Wetenschap - 28 november 2002

English Summary

English Summary

The Institute of Agricultural Economics (LEI) recently advised the Chinese government to commercialise its production of genetically modified (GM) rice.

According to the economic analysis of the potential effects of using biotechnology in commercial crops, which was carried out together with the Centre for Chinese Agricultural Policy, the country can earn five billion dollars more a year by stimulating the production of GM crops than if it were not to do this. The commercial exploitation of GM crops is still under discussion internationally. The EU forbids the import of these products and China wants to increase its agricultural exports.

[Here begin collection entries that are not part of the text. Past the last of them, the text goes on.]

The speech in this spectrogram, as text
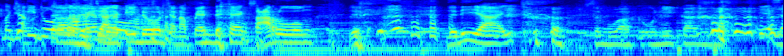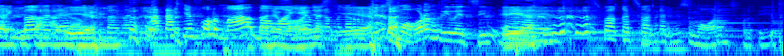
baju ca- tidur baju celana tidur. celana pendek, sarung. Jadi, jadi ya itu. sebuah keunikan Iya yang sering kita banget ya, sering banget. Atasnya formal, Atasnya bawahnya bawahnya, benar-benar. iya. ini semua orang relate sih Iya, iya. Sepakat, sepakat. ini semua orang seperti itu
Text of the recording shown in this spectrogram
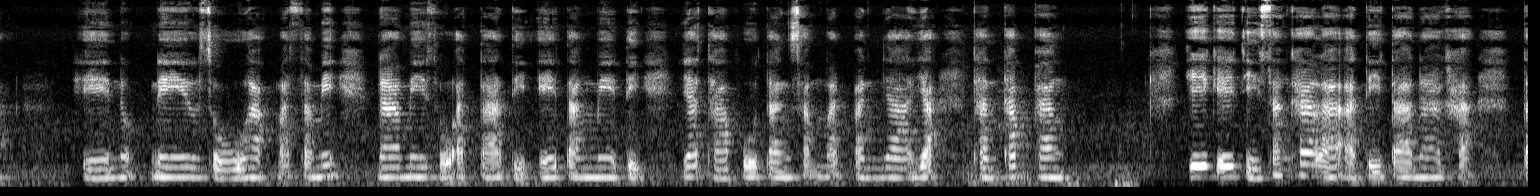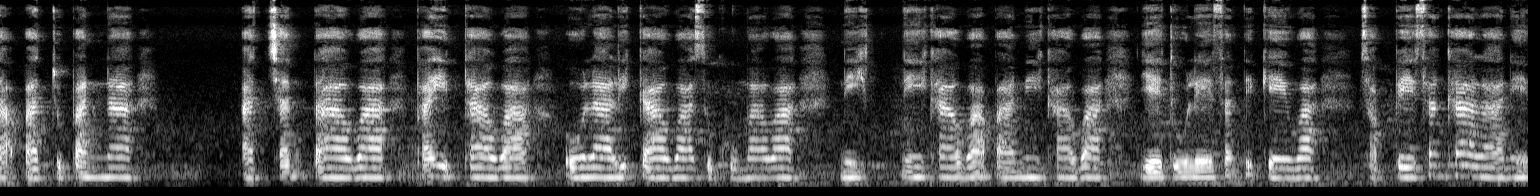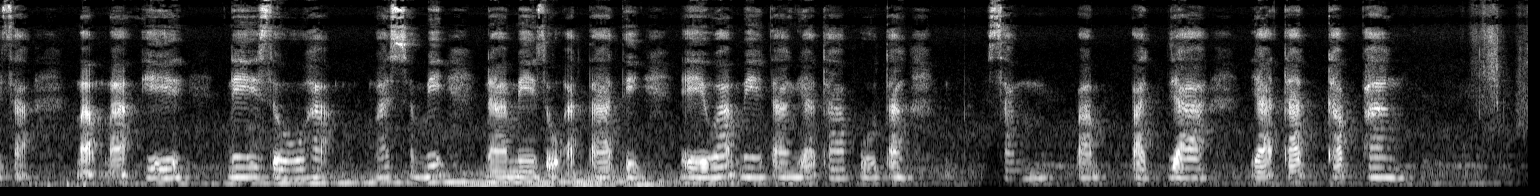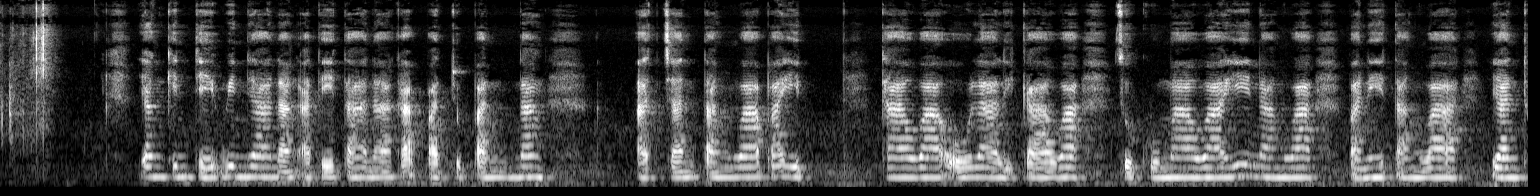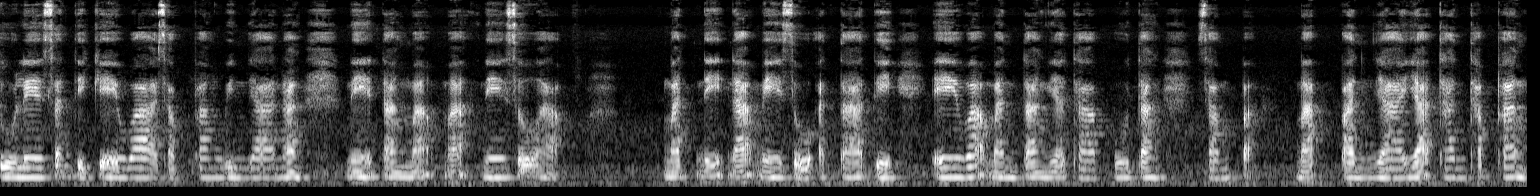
เหโนเนโสหะมัสสมิ นาเมโสอัตตาติเอตังเมติ ยะถาภูตังสัมมัตปัญญายะทันทัพพัง เยเกจิสังฆาลาอติตานาคะตะปัจจุปันนาอัจฉันตาวาพหิทธาวา โอลาลิกาวา สุขุมาวานินีคาวาปานีคาวา เยตูเลสันติเกวา สัพเปสังฆาลาเนสะมะมะเหเนโสหะ มัสสมิ นาเมโสอัตตาติ เอวะเมตังยะถาภูตัง สัมปัปัจญายะทัตทัพพัง ยังกินจิวิญญาณังอติตานาคปัจจุปันนังอัจจันตังวาพหิตทาวาโอลาลิกาวาสุขุมาวาหินังวาปณีตังวา ยันทูเลสันติเกวา สัพพังวิญญาณัง เนตังมะมะเนโสหะมัตนินะเมโสอัตตาติ เอวะมันตังยะถาภูตัง สัมปมะปัญญายะทันทัพพัง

According to the LEI report, however, producing GM rice would lead to increases in yields that would benefit small farmers and improve the domestic market, as only 0.7% of the total rice yield is exported. One possible problem though is that if China starts to export more processed agricultural products it will not be able to guarantee that they are GM-free.

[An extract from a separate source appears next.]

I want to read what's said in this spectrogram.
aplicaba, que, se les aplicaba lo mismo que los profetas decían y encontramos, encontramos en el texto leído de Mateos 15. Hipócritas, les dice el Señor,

The number of biotechnologists working on sponges in the world is small, but some of them are in Wageningen, including PhD student Detmer Sipkema. The Journal of Biotechnology is publishing a sponge theme number in January 2003, and Sipkema's findings will be published in it. He is working on the structure of seven sponge varieties. Nobody has yet succeeded in growing sponges in captivity, but the pharmaceutical industry is very interested in sponges because substances they contain are used in the production of a variety of medicines. When a sponge is separated into individual cells these cells rapidly form 'primmorphs' - tiny marble-like balls of cells whose function is not yet clear. Sipkema wants to try and raise sponges from primmorphs, as being less sensitive to temperature changes than sponges, they might be easier to cultivate under lab conditions. If it is not possible to grow sponges in this way, it may at least be possible to extract biomass from the primmorphs rather than from sponges.